Orange City Colored School Historical

Orange City Colored School Historical (HM1X2S)

Location: Orange City, FL 32763 Volusia County
Country: United States of America

N 28° 56.508', W 81° 17.7918242'

  • 0 check ins
  • 0 favorites
Sorry, but we don't have a picture of this historical marker yet. If you have a picture, please share it with us. It's simple to do. 1) Become a member. 2) Adopt this historical marker listing. 3) Upload the picture.
(side 1)
The Orange City Colored School was the first building in town constructed for education of African Americans. Before it opened in 1927, various buildings had been adapted for use as classrooms but were small and poorly lighted. Inspired by her progressive values and the needs of the growing black population, Dr. Frances Dickenson donated five acres of land for the school. Funding was provided by the Board of Public Instruction of Volusia County and a grant from the Julius Rosenwald Foundation, which furnished plans and $1,100 to build the four teacher community school. Associated with what is now Tuskegee University, the Rosenwald program was a major force in rural school design, creating models of positive, orderly, and healthy environments for learning. Herman L. Nordman built the masonry structure with large banks of windows according to "Floor Plan No. 400." This school is one of the four Rosenwald Schools built in Volusia County. Historically, the school taught students first through eighth grade, but the upper grades were discontinued in the 1930's, those students who could find transportation attended Orange City School.
(Continued on other side)

(side 2)
(Continued from other side)

The first principal was William King. Early teachers Marian L. Coleman,
Eva King, Henry J. King, Pauline Poole, Turie Thornton Small, T.E. Thornton, Rosa E, Williams, and Louis King. Marian Coleman was educated in Jacksonville and attended Edward Waters College and Bethune-Cookman College, where she received a Bachelor of Science degree. Her pay in the 1930's amounted to seventy dollars per month, and her appointment as principal in 1943 brought in another ten dollars monthly.

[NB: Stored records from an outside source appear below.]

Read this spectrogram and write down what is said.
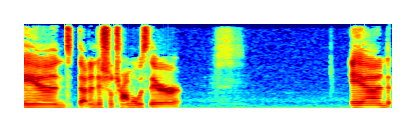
And that initial trauma was there. And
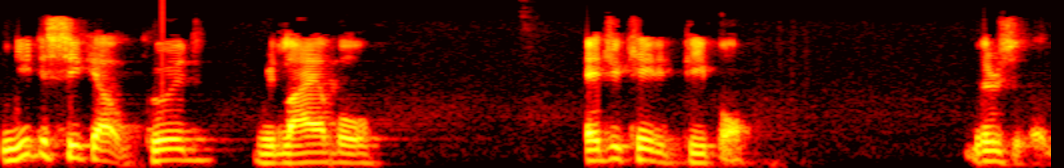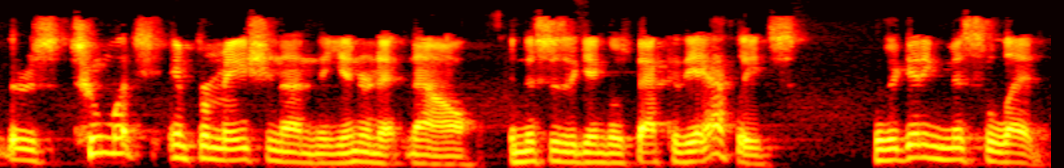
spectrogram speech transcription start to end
you need to seek out good, reliable, educated people. There's there's too much information on the internet now, and this is again goes back to the athletes where they're getting misled.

In the early 1960's, the Orange City school was renamed the Marian L. Coleman School in her honor. One of the school's prominent students was Evelyn Wiggins Sharp, who received a Ph.D. from New York University and taught in Volusia County. She was appointed an advisor to the Iranian Ministry of Education for the US. State Department in 1960, and worked in Tehran to raise standards of living, literacy, and agricultural practice. When the school closed in 1969, students were transferred to Deland. The building then served as a community center, reception facility, and a church. In 1984, it housed the Marian L. Coleman Head Start program. The former school was listed on the National Register of Historic Places in 2003.
Check Ins  check in   |    all

Have you seen this marker? If so, check in and tell us about it.

HM NumberHM1X2S
Year Placed2016
Placed ByThe Volusia County Historic Preservation Board, Village Improvement Association, Orange City Women’s Club and the Florida Department of State
Marker ConditionNo reports yet
Date Added Friday, March 3rd, 2017 at 9:01am PST -08:00
Locationbig map
UTM (WGS84 Datum)31N E 166021 N 0
Decimal Degrees28.94180000, -81.29653040
Degrees and Decimal MinutesN 28° 56.508', W 81° 17.7918242'
Degrees, Minutes and Seconds28° 56' 30.48" N, 81° 17' 47.509452" W
Driving DirectionsGoogle Maps
Area Code(s)386, 904, 407
Which side of the road?Marker is on the right when traveling East
Closest Postal AddressAt or near 200 E Blue Springs Ave, Orange City FL 32763, US
Alternative Maps Google Maps, MapQuest, Bing Maps, Yahoo Maps, MSR Maps, OpenCycleMap, MyTopo Maps, OpenStreetMap

Is this marker missing? Are the coordinates wrong? Do you have additional information that you would like to share with us? If so, check in.

Comments 0 comments

Maintenance Issues
  1. This marker needs at least one picture.
  2. Is this marker part of a series?
  3. What historical period does the marker represent?
  4. What historical place does the marker represent?
  5. What type of marker is it?
  6. What class is the marker?
  7. What style is the marker?
  8. Does the marker have a number?
  9. Can this marker be seen from the road?
  10. Is the marker in the median?